concluded, therefore, that it was not error for the Municipal Court to determine that her
payment of the exact amount of the fine constituted knowledge of the Alford plea and the
The District Court also posited that were it to interpret Davenport’s motion to set
aside her conviction as a request for withdrawal of a guilty plea, the seven-year lapse of
time between the Alford plea and Davenport’s motion “weighs heavily against” her. The
court, relying on State v. Enoch, 269 Mont. 8, 887 P.2d 175 (1994), determined that
Davenport’s request was not made within a reasonable time.
¶10 Was the District Court legally correct in affirming the Municipal Court’s denial of
Davenport’s motion to set aside her conviction?
It appears that both the Municipal Court and the District Court analyzed and
decided this case on two grounds: 1) a presumption of regularity, and 2) timeliness. In a
brief submitted to the Municipal Court, the City of Missoula advised the court that it was
Judge Louden’s (the original presiding judge) standard practice to fully inform
defendants of their constitutional rights, the available plea alternatives and the
consequences of those alternatives.
The Municipal Court was also informed that
Attorney Modine, a long-time criminal defense attorney, always carefully informed his
clients of their constitutional rights and the consequences of entering a guilty plea, and
that he required his clients to sign a consent form before changing a plea.
Based on this information, the few remaining documents from the arrest and plea
entry, and the undisputed payment of the fine and surcharge, the Municipal Court
presumed the regularity of the proceeding and concluded that Davenport was informed
and aware of her actions at the time. It also concluded that given more than five years
had lapsed between the entry of the Alford plea and the motion to set aside her

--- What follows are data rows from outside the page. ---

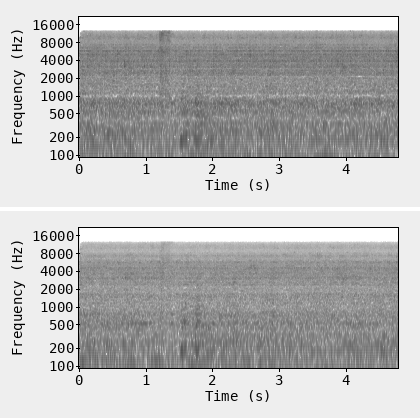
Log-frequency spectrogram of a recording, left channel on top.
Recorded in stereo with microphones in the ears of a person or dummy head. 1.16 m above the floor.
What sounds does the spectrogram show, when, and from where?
0.0 s running water: 75° left (ahead or behind), 3 m
1.2 s a dropped coin: 50° left (ahead or behind), 0.8 m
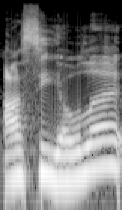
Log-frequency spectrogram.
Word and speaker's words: Osceola: Osceola. Yeah. My spelling of this is wrong, but that's how it is pronounced.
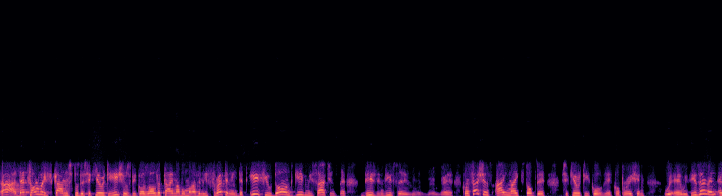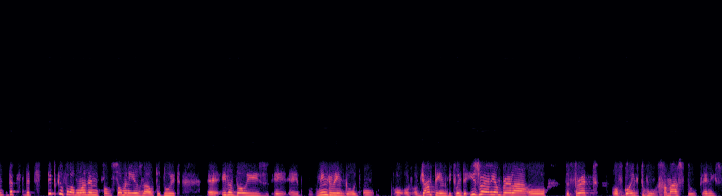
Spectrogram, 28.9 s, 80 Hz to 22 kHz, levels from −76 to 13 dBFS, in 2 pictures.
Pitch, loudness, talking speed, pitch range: 220 Hz, -18 LUFS, 175 wpm, 195-255 Hz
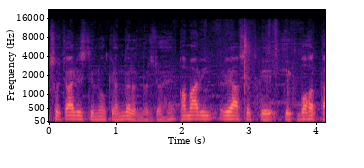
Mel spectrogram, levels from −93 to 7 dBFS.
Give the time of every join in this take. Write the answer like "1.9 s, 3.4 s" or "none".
1.9 s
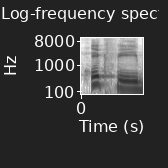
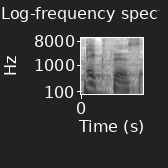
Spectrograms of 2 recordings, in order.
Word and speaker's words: Ichthys: with his name because I wanted to say it was like Ichthy, but I don't think it is. It's Ichthys, and I never would have guessed without that pronunciation because the 5 is supposed to represent an S.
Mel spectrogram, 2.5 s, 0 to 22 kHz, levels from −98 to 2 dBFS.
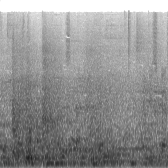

conviction, there was no reason to grant Davenport’s request. The District Court agreed
with the analysis of the Municipal Court.
First, we note that Montana law does not offer a provision that allows a court to
vacate a conviction simply upon the motion of a defendant. State v. Howard, 282 Mont.
522, 524, 938 P.2d 710, 711 (1997). As a result, both the Municipal Court and the
District Court based their analyses on their construction of her motion as one seeking to
withdraw a guilty plea.
Under Howard, this was not an erroneous approach to
Davenport’s motion. Moreover, under Enoch, the District Court correctly considered the
specific circumstances of this case and determined that the motion was untimely.
Second, the courts correctly recognized that a rebuttable presumption of regularity
attaches to prior convictions. In the case before us, Davenport failed to present any direct
evidence of irregularity that would overcome the presumption. State v. Kvislen, 2003 MT
27, 314 Mont. 176, 64 P.3d 1006. Based upon the record and the proceedings herein
described, we conclude the District Court did not err in affirming the Municipal Court.
We have decided this case pursuant to Section 1, Paragraph 3(d) of our 1996
Internal Operating Rules, as amended in 2003, which provides for memorandum
opinions. It is manifest on the face of the briefs and the record that the appeal is without
For the foregoing reasons, we affirm the judgment of the District Court.
/S/ PATRICIA COTTER
/S/ KARLA M. GRAY
/S/ JAMES C. NELSON
/S/ W. WILLIAM LEAPHART
/S/ JIM RICE